Cold winter days keep us inside more often than not and the dry air we’re blasted with from heaters can quickly dry out your skin. It’s the perfect time of year to pamper yourself with your favorite moisturizer. At Bradbury Clinic we love to take time for self-massage for skin care, joint care and well-being. Self-Massage with oil is an Ayurvedic practice, known as Abhyanga, used for relaxation, hydration, longevity and renewal. We recommend using jojoba, sesame or coconut oil. You can find these oils used for skin care at the co-op or check out one of our favorite companies: www.Lifespa.com. Abhyanga practice lubricates the joints, moves the lymph, eliminates impurities from the body, calms the nerves, aids in deeper sleep, increases circulation, and softens, smoothes and nourishes the skin, reducing wrinkles.
Abhyanga is easy to practice in a warm bathroom in the morning or evening. We like to warm about a quarter cup of oil until it is comfortably warm, but not too hot. Apply oil first to the crown of your head and work slowly out from there in circular strokes. Take the time to spend a couple of minutes massaging your entire scalp. Massage in circular motion with an upward movement on your forehead, temples, cheeks, and jaw. Give special attention to massaging your ears, especially your ear-lobes which have so many nerve endings. You can use long strokes on the arms and legs and circular strokes on the elbows and knee joints. Always massage toward the direction of your heart. Massage the abdomen and chest in broad, clockwise, circular motions. On the abdomen, moving up on the right side of the abdomen, then across, then down on the left side which follows the path of the large intestine. Finish the self-massage by spending at least a couple of minutes massaging your feet. Feet are a very important part of the body with the nerve endings of essential organs and pressure points. It is nice to sit with the oil for 5-15 minutes so that the oil can absorb and penetrate into the deeper layers of the body. Enjoy a warm bath or shower using a mild soap--on the ‘necessary parts’--avoid vigorously soaping and rubbing the body. When you get out of the bath, towel dry gently instead of rubbing vigorously. Enjoy soft, supple skin and the relaxing after effect of Abhyanga, self-massage. Our bodies need the same amount of water all year, so don’t forget to drink plenty of water, especially to support the release of toxins when practicing Abhyanga.
At Bradbury Clinic we provide chiropractic care and acupuncture, as well as herbal medicines used in Chinese Medicine to support the body.
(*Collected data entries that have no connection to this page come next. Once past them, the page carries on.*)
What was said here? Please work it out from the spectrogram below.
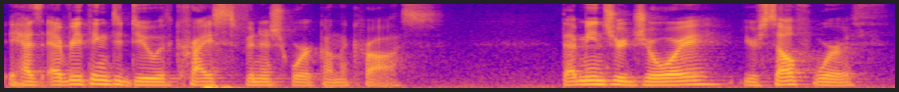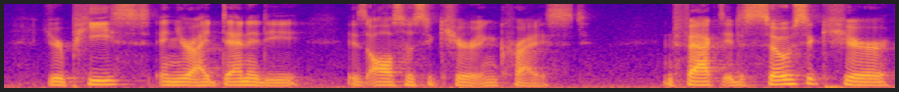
It has everything to do with Christ's finished work on the cross. That means your joy, your self worth, your peace, and your identity is also secure in Christ. In fact, it is so secure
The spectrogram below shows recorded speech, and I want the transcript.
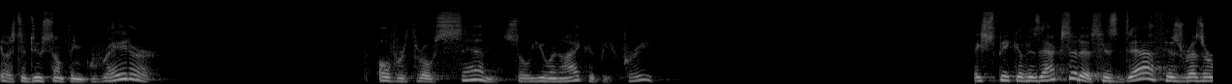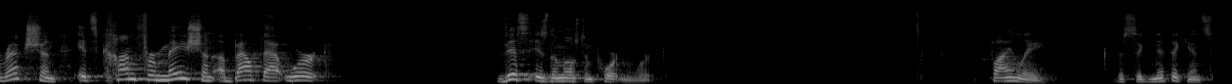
It was to do something greater to overthrow sin so you and I could be free. They speak of his exodus, his death, his resurrection. It's confirmation about that work. This is the most important work. Finally, the significance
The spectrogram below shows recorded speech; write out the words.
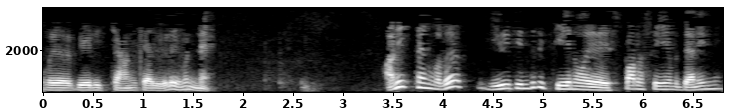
ඔය වේලිච්ච හම් කෑලි වල එහෙම නැහැ. අනිත් තැන්වල ජීවිතින්ද්‍රි තියෙන ඔය ස්පර්ශය එහෙම දැනෙන්නේ.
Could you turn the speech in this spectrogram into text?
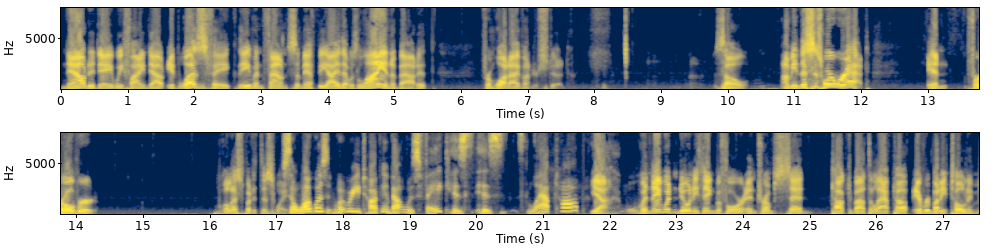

Come and meet us at our clinic Saturdays 10:30 - 6:00, Mondays and Tuesdays 10:00 - 6:00: www.bradburyclinic.com